Wednesday, 13 April 2011

The terminal moraine of political correctness - Bad Vestments


Anyone who hopes that resurgent Western Catholicism might be the force that defeats policial correctness/ liberalism should take a look at this wonderful blog:

The content is very funny - at first; but then induces despair.


For a shred of hope you might then take a look at:

which has an inspiring banner on Google Search that reads:

"Dedicated to providing training for the Catholic priesthood without any trace of modernist doctrine, morals or worship."

"...without any trace..." - I love that bit!


(Sadly, there is an awful lot of Bad Vestments Catholocism: while the SSPX brand is very small and continually persecuted... although certainly things have improved consderably under Pope Benedict XVI.)



Anonymous said...

the writer of bad vestments, Christopher Johnson, is a protestant minded Anglican. Most of the liturgical crimes committed showcased on that blog are by Episcopal/Anglican priests/bishops. Your larger point is still correct, that there is no hope for a Western renewal from protestants/ modernist Catholics.

Bruce Charlton said...

I was using 'catholic' in its general sense...

James Kalb said...

Interesting--childishness as a substitute for transcendence. People going to church for the sake of the children. Mommies becoming priests. It all hangs together, but who knew that the bold new thinking would all come to this?

On the broader point, though, corruption, idiocy, and political correctness can be found everywhere. That's the problem. When things are bad, the issue is where the right principles can be found. The claim is that the structure of the Western Church can preserve them through the worst times. It's not a matter of relative bulk.

Bruce Charlton said...

JK - yes indeed. And we are told that The Church will survive, also that it will have become very small.

My worry is that churches of the Bad Vestments type may actually be part of the problem not the solution - may actually be harming people considerably.

Some of the topical intercessionary prayers, for example, seem actively mischevious.

The Crow said...

"Terminal Moraine" :)
Love it.
You're getting scarily poetical, Bruce.
I used to live on the terminal moraine at Cromer, Norfolk.
Fortunately, it pre-dated PC, at least at that time.

Bruce Charlton said...

I cannot tell a lie: I stole and adapted the terminal moraine comparison from the mythologist Joseph Campbell...
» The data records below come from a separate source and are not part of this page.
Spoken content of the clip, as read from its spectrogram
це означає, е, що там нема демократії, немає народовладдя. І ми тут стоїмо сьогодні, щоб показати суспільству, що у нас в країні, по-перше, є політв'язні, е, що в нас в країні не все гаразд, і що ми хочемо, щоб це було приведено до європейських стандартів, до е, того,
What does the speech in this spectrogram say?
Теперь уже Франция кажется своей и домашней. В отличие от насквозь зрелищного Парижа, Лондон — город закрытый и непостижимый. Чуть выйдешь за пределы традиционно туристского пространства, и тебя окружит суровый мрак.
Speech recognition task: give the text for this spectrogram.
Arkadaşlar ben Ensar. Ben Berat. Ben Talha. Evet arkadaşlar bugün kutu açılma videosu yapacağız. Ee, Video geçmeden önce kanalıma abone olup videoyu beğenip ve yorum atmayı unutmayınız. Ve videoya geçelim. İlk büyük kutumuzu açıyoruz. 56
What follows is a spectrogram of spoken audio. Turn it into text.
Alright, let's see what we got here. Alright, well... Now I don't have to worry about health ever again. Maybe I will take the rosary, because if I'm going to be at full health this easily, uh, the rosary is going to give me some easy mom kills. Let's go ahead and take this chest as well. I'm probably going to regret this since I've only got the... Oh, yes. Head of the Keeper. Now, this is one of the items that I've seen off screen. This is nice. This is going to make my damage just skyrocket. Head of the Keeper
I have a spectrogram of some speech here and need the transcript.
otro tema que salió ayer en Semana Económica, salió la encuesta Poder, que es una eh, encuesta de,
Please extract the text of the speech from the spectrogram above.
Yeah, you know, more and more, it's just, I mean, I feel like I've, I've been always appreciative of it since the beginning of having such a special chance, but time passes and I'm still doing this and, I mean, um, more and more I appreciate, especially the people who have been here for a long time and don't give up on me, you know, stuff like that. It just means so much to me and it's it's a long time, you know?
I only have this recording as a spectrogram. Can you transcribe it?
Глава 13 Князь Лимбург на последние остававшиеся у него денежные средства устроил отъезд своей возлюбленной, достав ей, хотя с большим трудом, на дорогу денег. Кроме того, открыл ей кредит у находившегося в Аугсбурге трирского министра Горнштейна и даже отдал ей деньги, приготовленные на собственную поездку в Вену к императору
James Kalb said...

Agreed that bad churches are a big problem--lilies that fester and all that. Hell is paved with the skulls of bishops.

Terminal moraines on the other hand are good. I live on one here in Brooklyn.

Bruce Charlton said...

What I (and Jos Campbell) mean by the terminal moraine metaphor derives from its being a jumble of rocks carried from here, there and elsewhere, and dumped in a disorganized (from the geological perspective) heap.

The Crow said...

Terminal Moraine is good, no matter what the intent is, in it's use as a metaphor.
It's what you end up with, where it is, and how it is, at the end of an era.
The End.
As in New Beginnings, and making use of the debris of what went before.
I gotta stop this eternal optimism stuff. It has not generally served me well.

Brett Stevens said...

This is part of the assault on categorical reasoning: just because one is in a church, or a right-wing group, doesn't mean that what is right is being done.

Language is a bad conveyor of anything other than static categories; we need a self-replenishing culture that produces, in each generation, people of the powerful intuition to tell the difference between a false surface and depth.

So it seems to me. Good to see Jim Kalb hanging out here. It's like a "society reconstructors" celebrity club around here.

Alex said...

Asinine perversions of the liturgy (such as depicted at badvestments) are most unlikely to be permitted within the Eastern Orthodox Church, I think.